If your knees go weak over gold earrings, watches, bracelets, necklaces and anything else, you're not alone. Through history, gold has been the most desirable and popular precious metal and a symbol of wealth and power since antiquity.
But what with karat, color, weight, alloy, design and price, feeling confident about buying the genuine article can be daunting. Robin Morris, a New York-based jeweler whose company Chimaera makes handcrafted fine jewelry, says shopping carefully for the shiny stuff is easier than you think if you have the right information.
- Karat with a K. You hear about 24-karat gold, which simply means 100 percent pure gold. Any value below 24 is the amount of pure gold that exists in a mixture, or alloy. With 14 karats, you get 14/24 pure gold, or 58.5 percent gold. The other nongold metals in the mix do not add much real value, but are used to increase strength, hardness and durability, while varying the color. "The standard in Europe is 18 karat, but here folks often buy 14 karat, though it's not considered as prestigious or valuable," Morris says. "It's really about personal preference and cost." You may not like the deeper color of 24-karat gold, for example. But, she notes, you should never go lower than 14 karat, especially for custom pieces. On the other hand, the higher the gold content, the softer the metal. So rings should be made using 14- or 18-karat gold. Jewelry made with 22- or 24-karat gold is best saved for special occasions, Morris advises.
- Mixing gold with other metals. Except for the purest form of 24 karats, gold is usually mixed with other metals like copper, silver, nickel, palladium and zinc, which increase strength, hardness and durability and produce a range of color. Mixing gold makes it more scratch resistant and less vulnerable to damage. "Silver is gorgeous, but it just doesn't last as long because it's a lesser-quality metal and gets dented," Morris says. "But gold will usually last a lifetime. If you're buying a wedding ring or something you want to pass on or wear every day, gold is more durable." Jewelry designers are also able to create more precise designs in gold, Morris adds. For example, designers can get finer detail in gold, and the finish shows up better. However, be careful with pure gold, which can scratch.

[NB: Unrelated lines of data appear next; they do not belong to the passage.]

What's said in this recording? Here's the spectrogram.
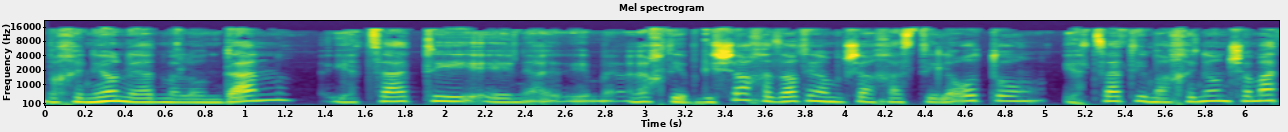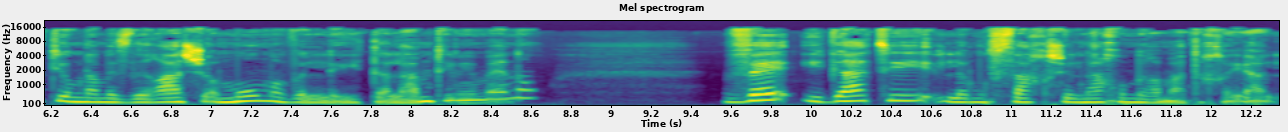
בחניון ליד מלון דן, יצאתי, הלכתי לפגישה, חזרתי מהפגישה, נכנסתי לאוטו, יצאתי מהחניון, שמעתי אמנם איזה רעש עמום, אבל התעלמתי ממנו, והגעתי למוסך של נחום מרמת החייל.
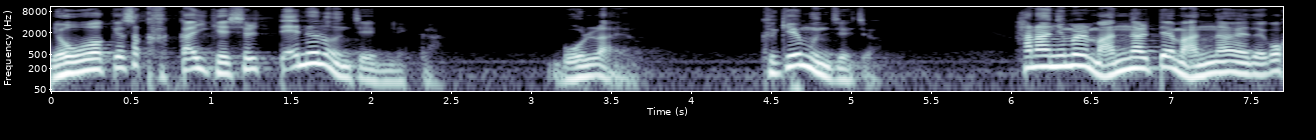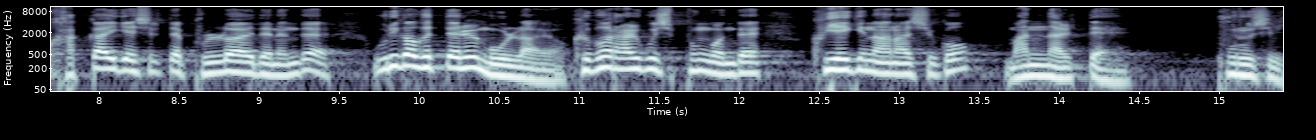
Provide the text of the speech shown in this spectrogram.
여호와께서 가까이 계실 때는 언제입니까? 몰라요. 그게 문제죠. 하나님을 만날 때 만나야 되고 가까이 계실 때 불러야 되는데 우리가 그때를 몰라요. 그걸 알고 싶은 건데 그 얘기는 안 하시고 만날 때 부르실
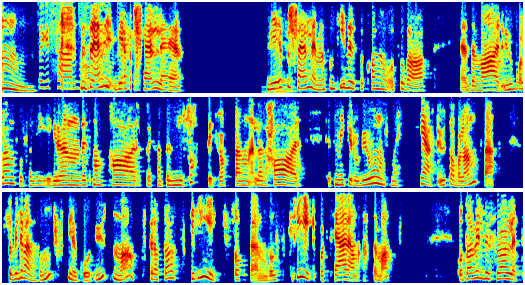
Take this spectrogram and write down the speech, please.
Mm. Så jeg er fan av vi er forskjellige. Vi er forskjellige, men samtidig så kan jo også da eh, det være ubalanse som ligger i grunnen. Hvis man har f.eks. mye sopp i kroppen, eller har et mikrobiom som er helt ute av balanse, så vil det være vanskelig å gå uten mat. For da skriker soppen, da skriker bakteriene etter mat. Og da vil du føle et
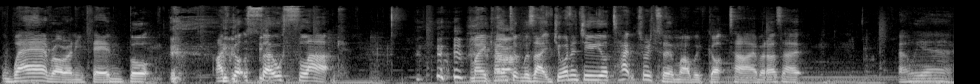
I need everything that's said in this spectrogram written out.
where or anything, but I've got so slack. My accountant was like, "Do you want to do your tax return while we've got time?" And I was like, "Oh yeah,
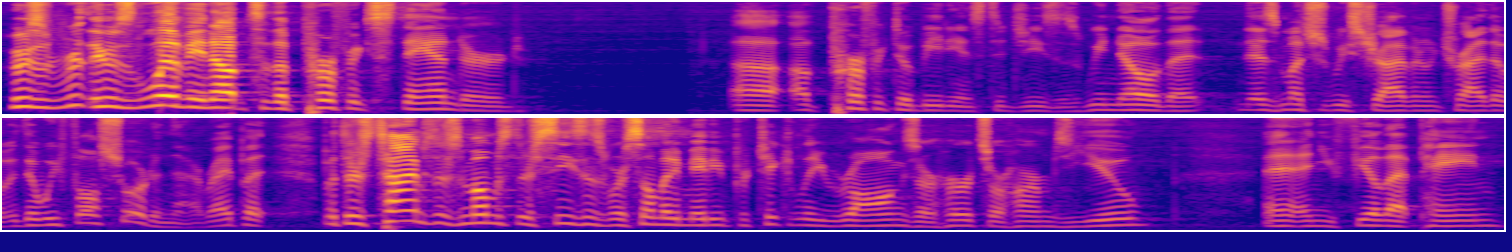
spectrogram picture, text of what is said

- The price. The various karat values in gold create differences in price and color. The lower the karat, the lower the price. Ten-karat gold ranges from $14 to $20 per gram and 14-karat gold ranges from $20 to $30 per gram, while 18-karat gold ranges from $27 to $37 per gram. (The gram weight shows how much gold is used to make the piece.) The higher the weight, the more expensive. But sometimes jewelers charge less per gram in heavier items. So ask for the price of the item, then check the price per gram.
- The color. Gold is yellow by nature in its pure 24-karat form. Mixed with copper, it becomes redder. Silver, zinc and other white and gray metals make gold a paler shade of yellow. Today, Morris says, yellow gold is the most popular, followed by white gold, two-tone gold (yellow and white) and tri-color gold (yellow, rose and white or green gold). Three colors can make jewelry designs more distinctive
- The proof. The legal minimum in the U.S. for gold is 10 karats. And the law says that all gold jewelry must be "hallmarked," meaning every piece of gold jewelry has to be stamped with the amount of karats it contains.
- The quality of the piece. Today, most jewelry is made by precision machines that insure uniformity. But even machine-made pieces need a jeweler's finishing touches. Key areas to inspect are anyplace where the piece moves, for example where separate pieces are joined, like clasps, settings and latches. These areas are where jewelry is most likely to break. Hold the piece in your hand and make sure it feels strong and doesn't snag.
- Buyer beware. Use common sense. "Some stores might say something is gold when it isn't," says Morris. You can't necessarily tell the difference between 18-karat gold and 14-karat gold by looking at it, she adds. "You want to pick a seller who's well known or get a friend's recommendation because to the naked eye it's often hard to tell what's authentic." One typical gimmick is a 40-to-60-percent-off sale in which the "regular" price has been purposely inflated so there's no real savings. As with most things, if '- armed with the right information '- you simply go for a good piece at a fair price, you'll be just fine.